* Assigned task
When the line with "Print the text" comes up, set it down and every later line to the end of the data, exactly and without pictures.
+++++
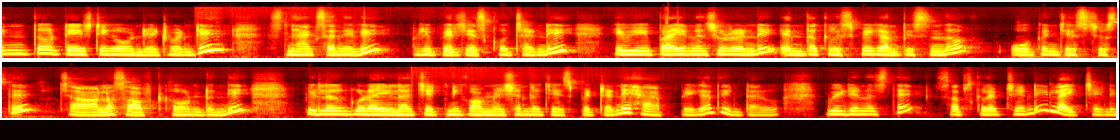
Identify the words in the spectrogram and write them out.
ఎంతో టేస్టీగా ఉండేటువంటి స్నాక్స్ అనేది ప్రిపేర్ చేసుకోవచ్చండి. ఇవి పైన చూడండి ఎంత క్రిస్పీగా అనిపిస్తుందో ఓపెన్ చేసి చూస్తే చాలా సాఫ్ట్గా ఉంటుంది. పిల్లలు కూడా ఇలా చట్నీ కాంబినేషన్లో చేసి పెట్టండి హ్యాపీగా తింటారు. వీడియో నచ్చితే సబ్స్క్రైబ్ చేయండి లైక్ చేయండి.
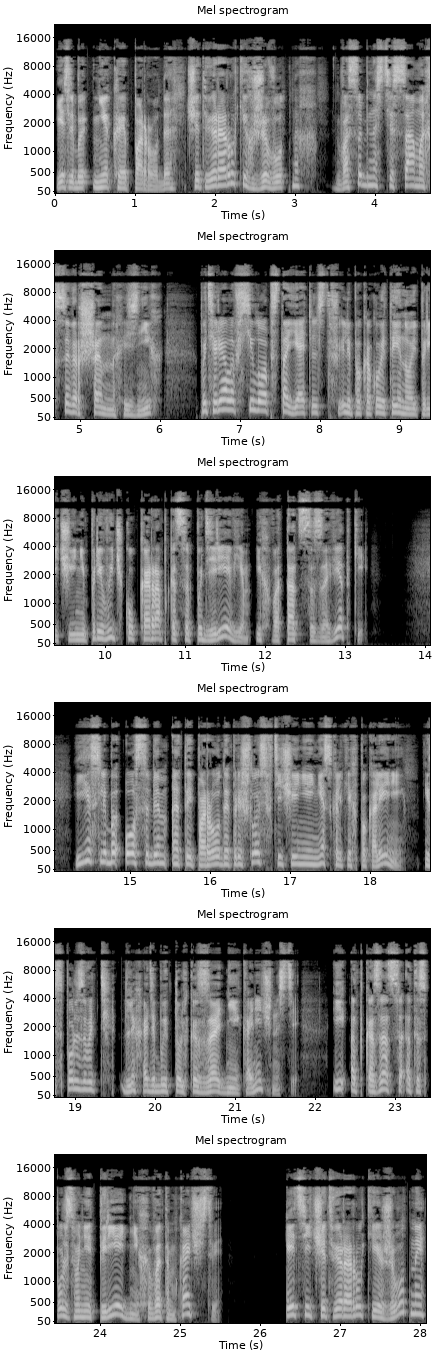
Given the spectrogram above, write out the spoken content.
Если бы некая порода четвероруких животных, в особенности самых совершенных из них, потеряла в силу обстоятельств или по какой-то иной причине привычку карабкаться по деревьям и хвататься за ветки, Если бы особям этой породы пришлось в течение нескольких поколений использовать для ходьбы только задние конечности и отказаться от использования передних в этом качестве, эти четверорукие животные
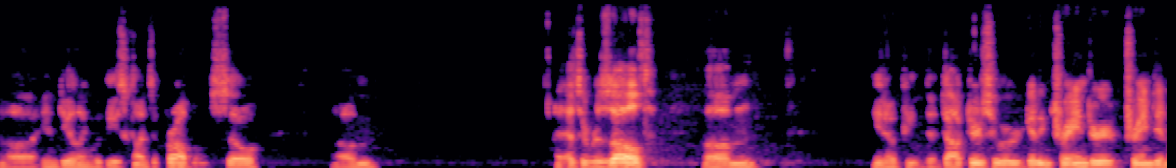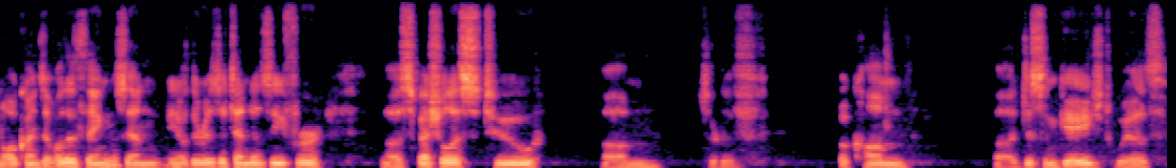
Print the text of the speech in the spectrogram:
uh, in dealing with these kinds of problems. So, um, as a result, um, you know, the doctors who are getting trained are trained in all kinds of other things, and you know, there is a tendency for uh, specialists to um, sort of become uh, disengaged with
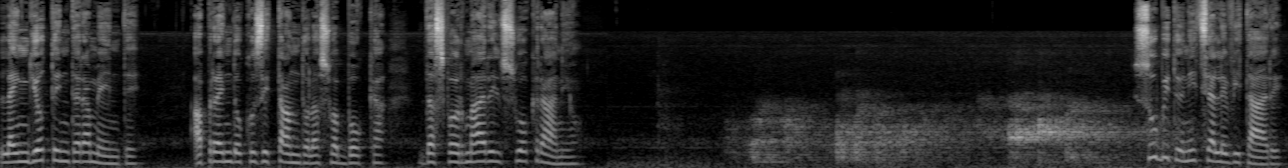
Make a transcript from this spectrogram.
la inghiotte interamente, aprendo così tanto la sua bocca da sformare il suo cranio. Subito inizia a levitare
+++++
* Answer space
Print the text of the speech in the spectrogram:
uh, in dealing with these kinds of problems. So, um, as a result, um, you know, the doctors who are getting trained are trained in all kinds of other things, and you know, there is a tendency for uh, specialists to um, sort of become uh, disengaged with
Make a transcript from this spectrogram.
la inghiotte interamente, aprendo così tanto la sua bocca da sformare il suo cranio. Subito inizia a levitare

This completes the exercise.